A person presenting slides during a project meeting in a room full of people looking at laptops.
Suhas Nuggehalli Sampathkumar, from EPFL, presenting at our annual project meeting in Tarragona, Spain (Credit: Laia Plana, ICIQ)

Haute Ecole Spécialisée de Suisse Occidentale (HES·SO)

We’re committed to sustainability: from using green energy sources to implementing cleaner raw materials. The ANEMEL team will make sure that our prototype design is eco-friendly, with very low environmental impact and high recyclability. The Haute Ecole SpĂ©cialisĂ©e de Suisse Occidentale (HES·SO), in Switzerland, will lead this work in sustainability, which also includes performing the whole life cycle analysis (LCA), and comparing it to industry standards. HES·SO has a vast expertise in LCA applied to electrolyser technologies.


The scope of LCA will be broadened by a socioeconomic assessment of alternative design scenarios, assessing the cost supported by all stakeholders along the value chain. Led by Leitat Technological Center, in Spain, ANEMEL will perform a full life-cycle costing (LCC) analysis to further support our sustainable commitments. Together with HES·SO, LEITAT is an internationally recognised leader in the quantified assessment of sustainability in novel technologies. 

Agata ComunicaciĂłn CientĂ­fica
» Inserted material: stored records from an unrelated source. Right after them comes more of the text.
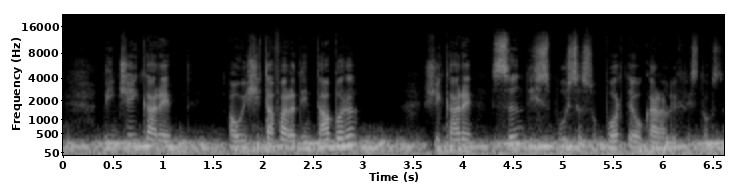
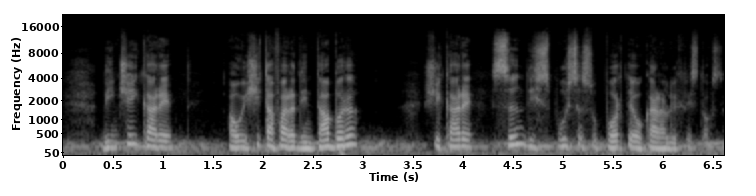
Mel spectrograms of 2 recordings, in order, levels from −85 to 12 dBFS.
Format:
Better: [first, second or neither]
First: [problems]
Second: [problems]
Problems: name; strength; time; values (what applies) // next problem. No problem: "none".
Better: second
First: low rumble; loud; throughout; 4 dB below the speech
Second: low rumble; faint; throughout; 20 dB below the speech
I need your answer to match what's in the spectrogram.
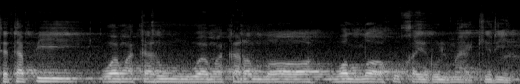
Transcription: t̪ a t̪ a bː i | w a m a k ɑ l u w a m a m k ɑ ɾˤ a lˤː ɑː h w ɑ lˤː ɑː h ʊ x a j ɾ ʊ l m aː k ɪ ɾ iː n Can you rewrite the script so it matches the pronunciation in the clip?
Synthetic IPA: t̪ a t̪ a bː i | w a m a k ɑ ɾ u w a m a k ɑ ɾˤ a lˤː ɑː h w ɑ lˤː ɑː h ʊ x a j ɾ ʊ l m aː k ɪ ɾ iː n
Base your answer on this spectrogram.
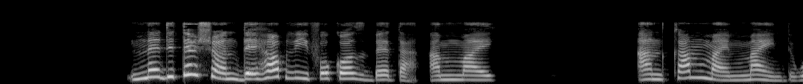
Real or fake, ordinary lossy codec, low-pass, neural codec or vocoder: fake; none; 7.2 kHz; codec, 24 kHz, 0.9 kbps, WavTokenizer, medium speech release version 2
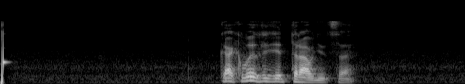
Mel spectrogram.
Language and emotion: Russian, neutral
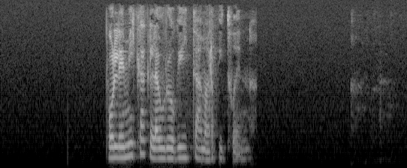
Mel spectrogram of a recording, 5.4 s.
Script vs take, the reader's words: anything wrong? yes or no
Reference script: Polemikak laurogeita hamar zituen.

We not only do science, we also explain it. Agata, in Spain, is behind this task, which, among other things, includes writing this post and, by extension, designing and developing the website that hosts it. Our main goal is to make the complicated chemistry of ANEMEL understandable by everyone, and ensure industry incorporates our innovative results in their product pipelines. Our impact should outlive the four years of European funding, thanks to clear, concise and cutting-edge communication. This task is complemented by the collaboration with the portfolio of projects in the “Novel Routes to Green Hydrogen Production” challenge, all funded by the European Innovation Council (EIC). Agata will ensure collaboration and information exchange between the different projects and initiatives, to maximise their impact in the European society.